Glaucoma can result in gradual and permanent vision loss and ultimately blindness, if not diagnosed and treated. Globally, glaucoma is the leading cause of irreversible blindness. It is estimated to affect more than 400,000 Canadians, and the direct costs of vision loss from glaucoma in Canada are estimated at $300 million annually.
Age is a strong risk factor for glaucoma; people over age 60 are six times more likely to develop glaucoma. The burden of disease is growing as the Ontario population ages: between 2009/10 and 2015/16, the number of optometry and ophthalmology visits in Ontario for people with glaucoma increased by 34% and 67%, respectively (data source: IntelliHealth Ontario, Medical Services).
Although there is no cure for glaucoma, its progression can be managed, and there are significant opportunities to improve the quality of life of people with glaucoma through the delivery of high-quality care.

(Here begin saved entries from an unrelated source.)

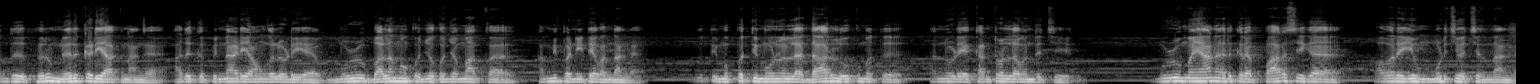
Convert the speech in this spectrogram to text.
வந்து பெரும் நெருக்கடி ஆக்குனாங்க. அதுக்கு பின்னாடி அவங்களுடைய முழு பலமும் கொஞ்சம் கொஞ்சமாக க கம்மி பண்ணிகிட்டே வந்தாங்க. நூற்றி முப்பத்தி மூணில் தாருல் ஊக்குமத்து தன்னுடைய கண்ட்ரோலில் வந்துச்சு. முழுமையான இருக்கிற பாரசீக பவரையும் முடிச்சு வச்சுருந்தாங்க.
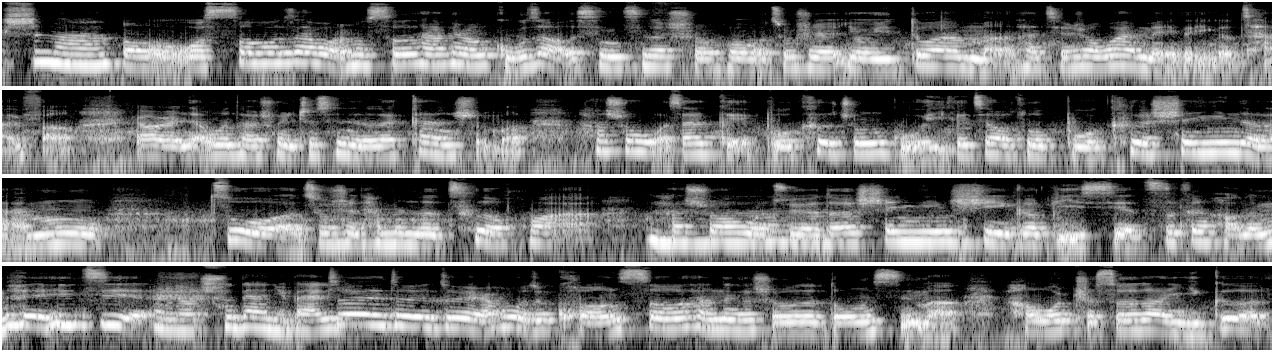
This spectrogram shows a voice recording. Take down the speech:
是吗？哦，我搜在网上搜他非常古早的信息的时候，就是有一段嘛，他接受外媒的一个采访，然后人家问他说：“你这些年都在干什么？”他说：“我在给博客中国一个叫做“博客声音”的栏目。”做就是他们的策划，他说：“我觉得声音是一个比写字更好的媒介。”还有初代女白领，对对对，然后我就狂搜他那个时候的东西嘛，然后我只搜到一个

Glaucoma develops painlessly and gradually; symptoms are often not apparent until there is substantial irreversible damage to the optic nerve fibres. As a result, glaucoma often goes undetected: it is estimated that up to 50% of people with glaucoma are not aware they have the disease. In a Canadian study, nearly half of people with newly diagnosed open-angle glaucoma had moderate or advanced disease at the time of diagnosis.
Early detection and treatment of glaucoma can often delay or prevent further vision loss. The best way to detect glaucoma is through a routine eye examination by an eye care provider.
In Ontario, there are inequities in access to care for some populations that are at risk for glaucoma. Lower socioeconomic status and older age are associated with a greater severity of glaucoma at the time of initial diagnosis, potentially because of delayed access to care. People aged 20 to 64 years old with a specific medical condition affecting the eye (including glaucoma, diabetes mellitus, cataract, retinal disease, amblyopia, visual field defects, corneal disease, strabismus, recurrent uveitis, and optic pathway disease) are eligible to receive OHIP coverage for a routine eye examination once every 12 months and for any follow-up appointments related to the condition. However, other people in this age group—including those at risk for glaucoma—must either pay out of pocket for the examination if performed by an optometrist or have their costs covered by private insurance (when available). The costs associated with routine eye examinations can be a barrier to access.
Administrative data reveal regional variations across Ontario in the use of glaucoma-related services; these may suggest inequities in access. In 2015/16, the rate of optometry visits for people with glaucoma ranged from 107 to 350 visits per 10,000 residents across Ontario’s 14 regions (data source: IntelliHealth Ontario, Medical Services), while the rate of consultations to an ophthalmologist (requested by an optometrist or a physician) varied across the regions, from 39 to 106 consultations per 10,000 residents (data source: IntelliHealth Ontario, Medical Services). Data also suggest there are variations in the procedures provided to people with glaucoma across regions. For example, rates of laser trabeculoplasty per 100,000 residents in 2015/16 ranged from 5.0 to 98.9 across the regions (data source: IntelliHealth Ontario, Medical Services).
Because administrative data currently available in Ontario have significant limitations both for identifying people with glaucoma and for capturing the use of certain glaucoma-related services (such as optometrist consultations that are not publicly insured), it is not known whether these regional variations in use are related to regional differences in the underlying prevalence of glaucoma, differences in service patterns, or true inequities in access to care.